▶ _MATERIAL SHOWN_
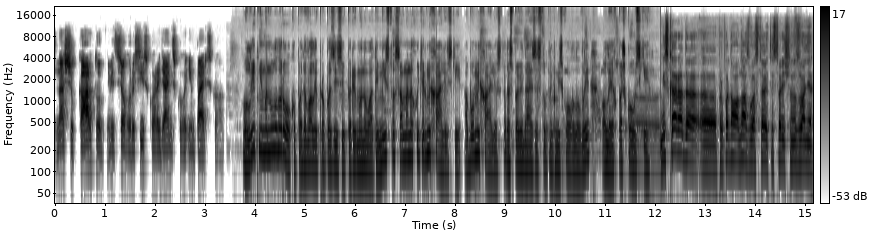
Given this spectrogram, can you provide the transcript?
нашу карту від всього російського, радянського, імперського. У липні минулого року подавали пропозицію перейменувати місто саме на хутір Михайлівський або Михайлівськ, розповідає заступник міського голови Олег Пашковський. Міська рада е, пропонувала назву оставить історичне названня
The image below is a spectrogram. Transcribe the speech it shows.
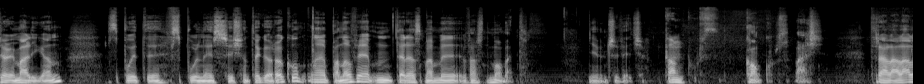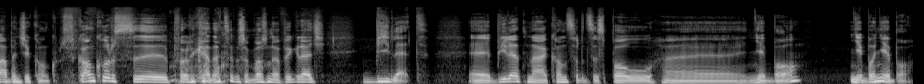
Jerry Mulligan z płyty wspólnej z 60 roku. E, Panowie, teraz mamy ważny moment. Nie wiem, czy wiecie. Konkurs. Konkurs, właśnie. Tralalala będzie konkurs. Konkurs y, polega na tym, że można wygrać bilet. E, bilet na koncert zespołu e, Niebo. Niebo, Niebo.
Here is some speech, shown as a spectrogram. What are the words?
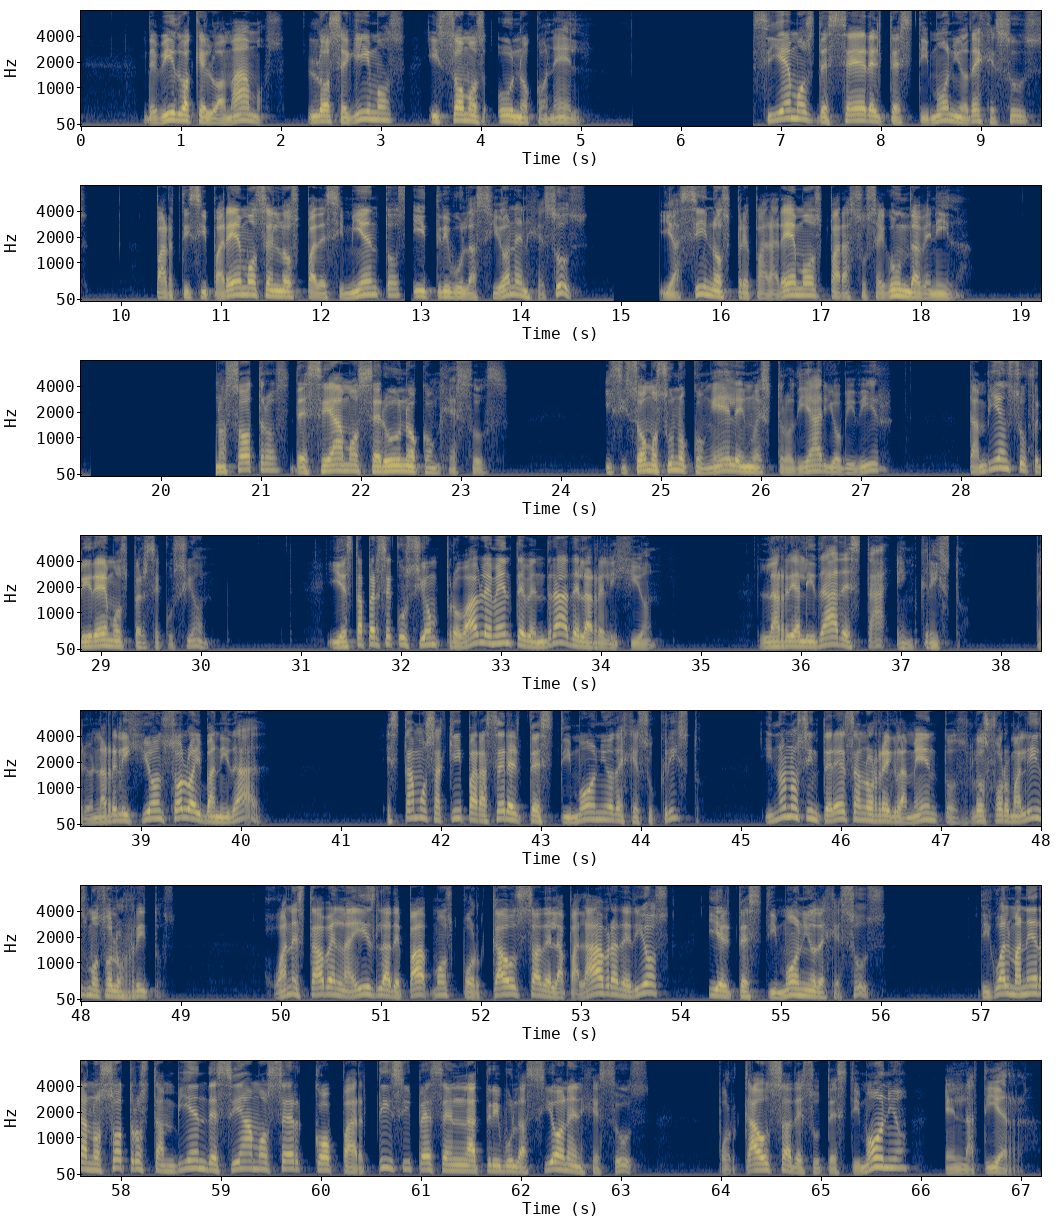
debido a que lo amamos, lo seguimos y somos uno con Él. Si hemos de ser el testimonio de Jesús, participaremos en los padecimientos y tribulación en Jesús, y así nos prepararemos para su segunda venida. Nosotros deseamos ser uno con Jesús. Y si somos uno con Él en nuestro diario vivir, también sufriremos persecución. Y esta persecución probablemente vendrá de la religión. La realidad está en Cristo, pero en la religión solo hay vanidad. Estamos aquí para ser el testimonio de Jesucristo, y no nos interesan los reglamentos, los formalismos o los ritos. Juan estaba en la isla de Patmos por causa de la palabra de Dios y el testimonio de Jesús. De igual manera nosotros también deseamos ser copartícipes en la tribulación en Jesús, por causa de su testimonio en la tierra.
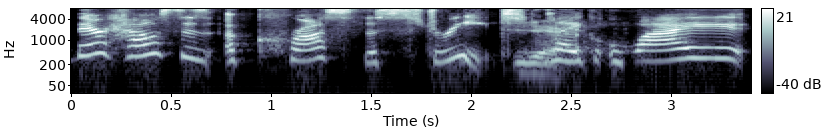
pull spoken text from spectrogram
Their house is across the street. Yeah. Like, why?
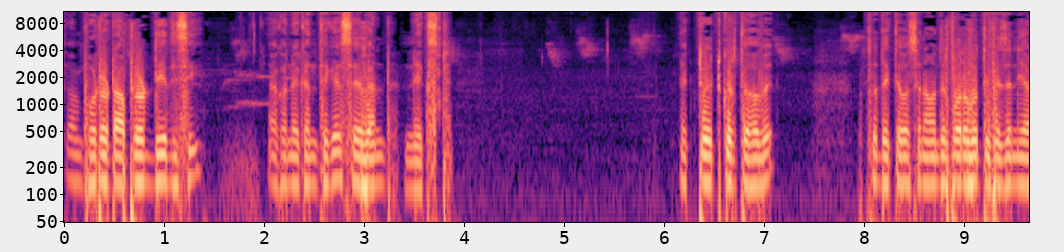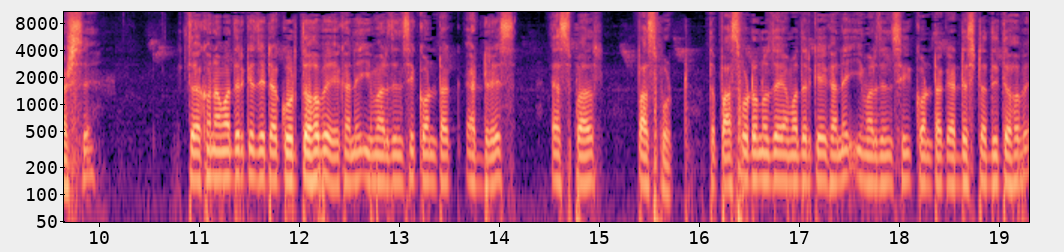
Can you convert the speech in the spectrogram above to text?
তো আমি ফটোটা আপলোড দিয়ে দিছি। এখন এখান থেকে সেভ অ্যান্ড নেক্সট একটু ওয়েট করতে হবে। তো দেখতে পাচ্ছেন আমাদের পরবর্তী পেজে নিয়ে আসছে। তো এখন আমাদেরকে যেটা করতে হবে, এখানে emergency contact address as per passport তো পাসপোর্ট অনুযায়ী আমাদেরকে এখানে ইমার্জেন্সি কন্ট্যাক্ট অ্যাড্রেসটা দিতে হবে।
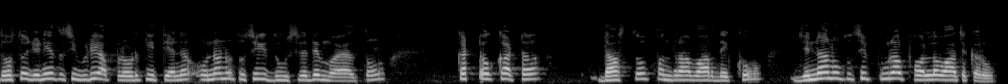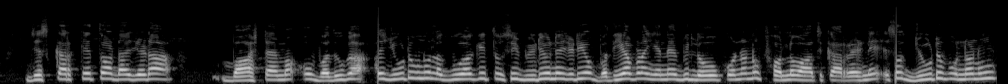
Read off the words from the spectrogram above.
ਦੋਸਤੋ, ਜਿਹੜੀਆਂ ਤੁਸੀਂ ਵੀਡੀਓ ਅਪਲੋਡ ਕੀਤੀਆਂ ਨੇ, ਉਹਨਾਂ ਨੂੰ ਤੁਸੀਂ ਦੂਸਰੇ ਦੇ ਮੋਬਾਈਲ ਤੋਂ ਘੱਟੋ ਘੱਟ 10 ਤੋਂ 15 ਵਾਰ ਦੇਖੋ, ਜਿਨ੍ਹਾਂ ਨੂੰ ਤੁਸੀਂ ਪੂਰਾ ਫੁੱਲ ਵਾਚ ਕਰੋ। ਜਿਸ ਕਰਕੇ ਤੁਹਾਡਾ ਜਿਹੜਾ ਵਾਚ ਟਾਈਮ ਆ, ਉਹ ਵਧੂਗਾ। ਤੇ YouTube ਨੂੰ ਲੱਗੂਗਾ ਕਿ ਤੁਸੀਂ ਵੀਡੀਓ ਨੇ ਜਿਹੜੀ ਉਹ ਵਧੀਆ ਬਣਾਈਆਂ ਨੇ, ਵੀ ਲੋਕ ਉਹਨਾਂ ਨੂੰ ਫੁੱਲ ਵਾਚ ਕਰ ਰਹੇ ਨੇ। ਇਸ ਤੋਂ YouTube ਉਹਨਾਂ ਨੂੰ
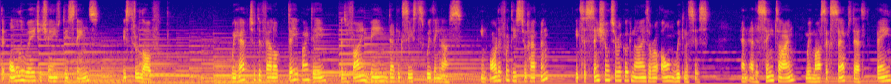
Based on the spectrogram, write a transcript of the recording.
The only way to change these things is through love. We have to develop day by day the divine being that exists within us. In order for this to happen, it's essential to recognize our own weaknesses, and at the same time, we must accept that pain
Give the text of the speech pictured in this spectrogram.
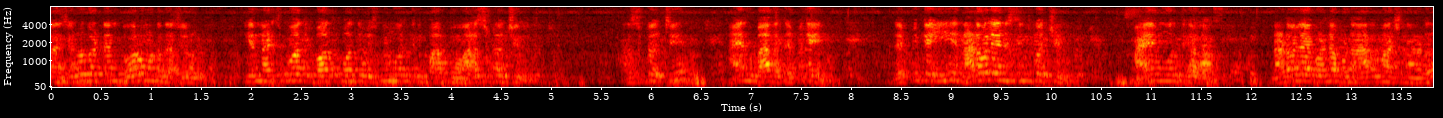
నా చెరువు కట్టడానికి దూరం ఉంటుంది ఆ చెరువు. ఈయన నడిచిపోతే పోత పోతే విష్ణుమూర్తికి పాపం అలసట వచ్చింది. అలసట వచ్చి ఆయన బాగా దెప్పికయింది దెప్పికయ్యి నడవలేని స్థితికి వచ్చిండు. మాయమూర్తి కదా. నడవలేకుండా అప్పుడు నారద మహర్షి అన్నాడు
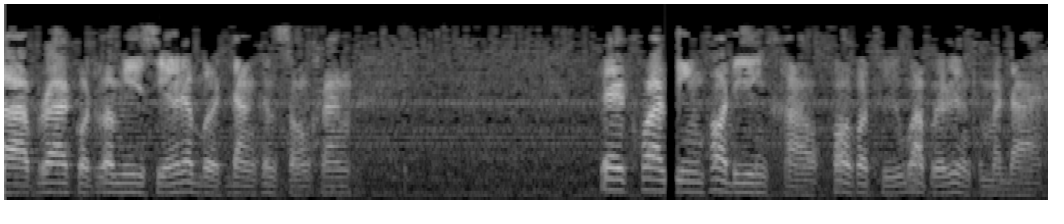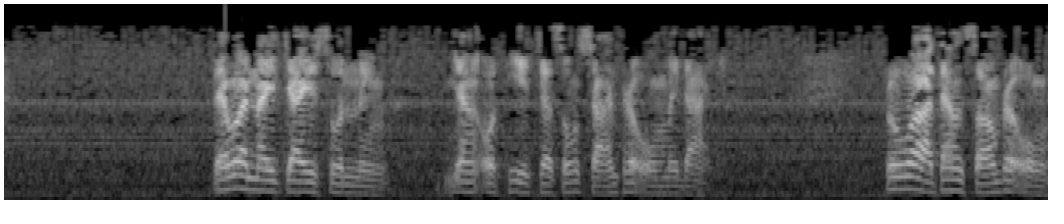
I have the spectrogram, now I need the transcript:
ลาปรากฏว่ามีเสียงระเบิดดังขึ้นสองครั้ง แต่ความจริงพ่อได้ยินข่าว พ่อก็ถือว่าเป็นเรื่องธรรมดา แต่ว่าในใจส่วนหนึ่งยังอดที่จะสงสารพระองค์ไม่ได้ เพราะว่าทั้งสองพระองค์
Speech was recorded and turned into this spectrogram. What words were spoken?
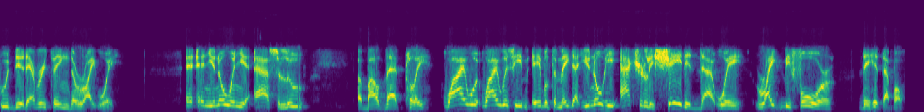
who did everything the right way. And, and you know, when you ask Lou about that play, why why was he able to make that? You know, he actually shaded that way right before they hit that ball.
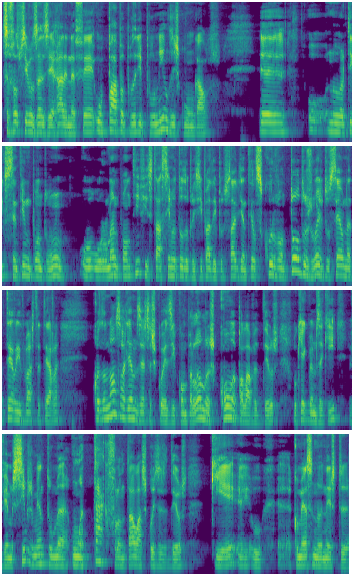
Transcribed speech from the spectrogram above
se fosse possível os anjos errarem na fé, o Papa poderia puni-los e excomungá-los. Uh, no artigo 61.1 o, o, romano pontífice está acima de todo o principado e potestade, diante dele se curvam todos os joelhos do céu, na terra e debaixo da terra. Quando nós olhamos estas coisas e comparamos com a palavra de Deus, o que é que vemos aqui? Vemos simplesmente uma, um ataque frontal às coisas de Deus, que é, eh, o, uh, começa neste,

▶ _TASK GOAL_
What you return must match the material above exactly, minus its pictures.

▶ _SOLUTION BELOW_
Given this spectrogram, can you provide the transcript?
нашу карту від всього російського, радянського, імперського. У липні минулого року подавали пропозицію перейменувати місто саме на хутір Михайлівський або Михайлівськ, розповідає заступник міського голови Олег Пашковський. Міська рада е, пропонувала назву оставить історичне названня
The image below is a spectrogram. Transcribe the speech it shows.
Jerry Mulligan z płyty wspólnej z 60 roku. E, Panowie, teraz mamy ważny moment. Nie wiem, czy wiecie. Konkurs. Konkurs, właśnie. Tralalala będzie konkurs. Konkurs y, polega na tym, że można wygrać bilet. E, bilet na koncert zespołu e, Niebo. Niebo, Niebo.
Here is some speech, shown as a spectrogram. What are the words?
debido a que lo amamos, lo seguimos y somos uno con Él. Si hemos de ser el testimonio de Jesús, participaremos en los padecimientos y tribulación en Jesús, y así nos prepararemos para su segunda venida. Nosotros deseamos ser uno con Jesús. Y si somos uno con Él en nuestro diario vivir, también sufriremos persecución. Y esta persecución probablemente vendrá de la religión. La realidad está en Cristo, pero en la religión solo hay vanidad. Estamos aquí para ser el testimonio de Jesucristo, y no nos interesan los reglamentos, los formalismos o los ritos. Juan estaba en la isla de Patmos por causa de la palabra de Dios y el testimonio de Jesús. De igual manera nosotros también deseamos ser copartícipes en la tribulación en Jesús, por causa de su testimonio en la tierra.
pull spoken text from spectrogram
Their house is across the street. Yeah. Like, why?
Can you convert the speech in the spectrogram above to text?
তো আমি ফটোটা আপলোড দিয়ে দিছি। এখন এখান থেকে সেভ অ্যান্ড নেক্সট একটু ওয়েট করতে হবে। তো দেখতে পাচ্ছেন আমাদের পরবর্তী পেজে নিয়ে আসছে। তো এখন আমাদেরকে যেটা করতে হবে, এখানে emergency contact address as per passport তো পাসপোর্ট অনুযায়ী আমাদেরকে এখানে ইমার্জেন্সি কন্ট্যাক্ট অ্যাড্রেসটা দিতে হবে।
Read off the words from the spectrogram above.
ਦੋਸਤੋ, ਜਿਹੜੀਆਂ ਤੁਸੀਂ ਵੀਡੀਓ ਅਪਲੋਡ ਕੀਤੀਆਂ ਨੇ, ਉਹਨਾਂ ਨੂੰ ਤੁਸੀਂ ਦੂਸਰੇ ਦੇ ਮੋਬਾਈਲ ਤੋਂ ਘੱਟੋ ਘੱਟ 10 ਤੋਂ 15 ਵਾਰ ਦੇਖੋ, ਜਿਨ੍ਹਾਂ ਨੂੰ ਤੁਸੀਂ ਪੂਰਾ ਫੁੱਲ ਵਾਚ ਕਰੋ। ਜਿਸ ਕਰਕੇ ਤੁਹਾਡਾ ਜਿਹੜਾ ਵਾਚ ਟਾਈਮ ਆ, ਉਹ ਵਧੂਗਾ। ਤੇ YouTube ਨੂੰ ਲੱਗੂਗਾ ਕਿ ਤੁਸੀਂ ਵੀਡੀਓ ਨੇ ਜਿਹੜੀ ਉਹ ਵਧੀਆ ਬਣਾਈਆਂ ਨੇ, ਵੀ ਲੋਕ ਉਹਨਾਂ ਨੂੰ ਫੁੱਲ ਵਾਚ ਕਰ ਰਹੇ ਨੇ। ਇਸ ਤੋਂ YouTube ਉਹਨਾਂ ਨੂੰ
Based on the spectrogram, write a transcript of the recording.
The only way to change these things is through love. We have to develop day by day the divine being that exists within us. In order for this to happen, it's essential to recognize our own weaknesses, and at the same time, we must accept that pain
Give the text of the speech pictured in this spectrogram.
నా చెరువు కట్టడానికి దూరం ఉంటుంది ఆ చెరువు. ఈయన నడిచిపోతే పోత పోతే విష్ణుమూర్తికి పాపం అలసట వచ్చింది. అలసట వచ్చి ఆయన బాగా దెప్పికయింది దెప్పికయ్యి నడవలేని స్థితికి వచ్చిండు. మాయమూర్తి కదా. నడవలేకుండా అప్పుడు నారద మహర్షి అన్నాడు
I have the spectrogram, now I need the transcript:
ลาปรากฏว่ามีเสียงระเบิดดังขึ้นสองครั้ง แต่ความจริงพ่อได้ยินข่าว พ่อก็ถือว่าเป็นเรื่องธรรมดา แต่ว่าในใจส่วนหนึ่งยังอดที่จะสงสารพระองค์ไม่ได้ เพราะว่าทั้งสองพระองค์
Speech was recorded and turned into this spectrogram. What words were spoken?
who did everything the right way. And, and you know, when you ask Lou about that play, why why was he able to make that? You know, he actually shaded that way right before they hit that ball.
Transcribed speech from the spectrogram above
se fosse possível os anjos errarem na fé, o Papa poderia puni-los e excomungá-los. Uh, no artigo 61.1 o, o, romano pontífice está acima de todo o principado e potestade, diante dele se curvam todos os joelhos do céu, na terra e debaixo da terra. Quando nós olhamos estas coisas e comparamos com a palavra de Deus, o que é que vemos aqui? Vemos simplesmente uma, um ataque frontal às coisas de Deus, que é, eh, o, uh, começa neste,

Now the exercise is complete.